[Problem description] Quote, word for word, the line containing "Based on the" and all lines that follow it to the end of the records, with no pictures.
________
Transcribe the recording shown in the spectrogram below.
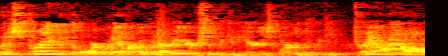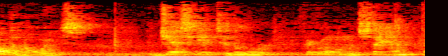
Let us pray that the Lord would ever open our ears that we can hear His word, that we can drown out all the noise and just get to the Lord. If everyone would stand.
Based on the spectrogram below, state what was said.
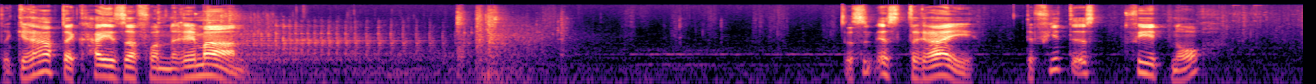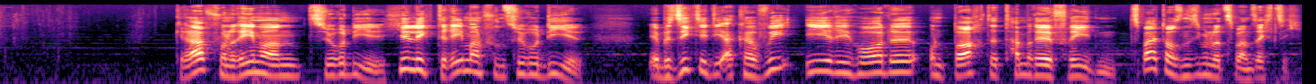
Der Grab der Kaiser von Reman. Das sind erst drei. Der vierte ist, fehlt noch. Grab von Reman Cyrodiil. Hier liegt Reman von Cyrodiil. Er besiegte die Akaviri-Horde und brachte Tamriel Frieden. 2762.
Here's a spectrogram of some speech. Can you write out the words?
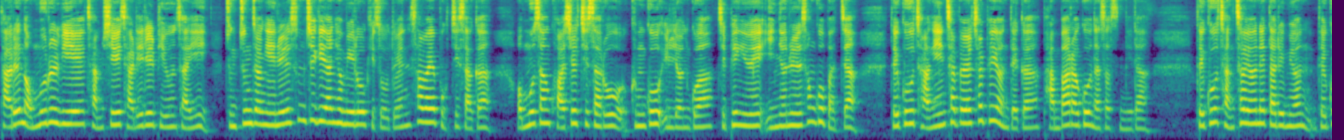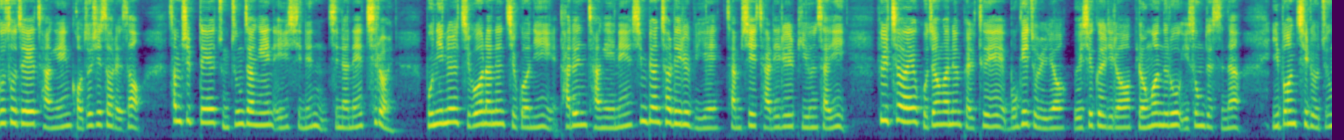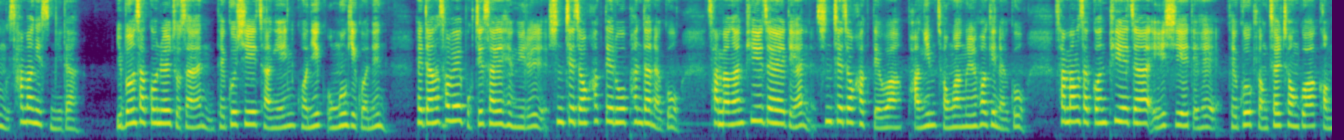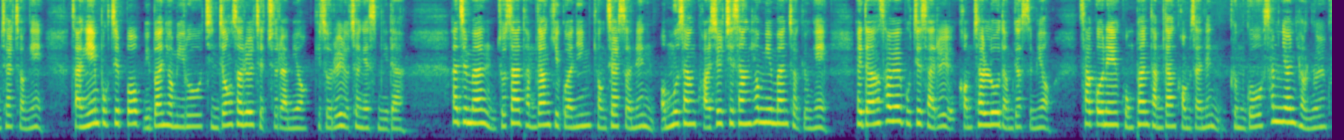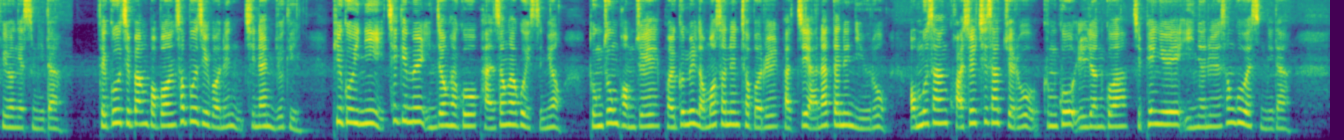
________
[Solution to the problem]
Based on the spectrogram below, state what was said.
Der Grab der Kaiser von Reman. Das sind erst drei. Der vierte ist, fehlt noch. Grab von Reman Cyrodiil. Hier liegt Reman von Cyrodiil. Er besiegte die Akaviri-Horde und brachte Tamriel Frieden. 2762.
Here's a spectrogram of some speech. Can you write out the words?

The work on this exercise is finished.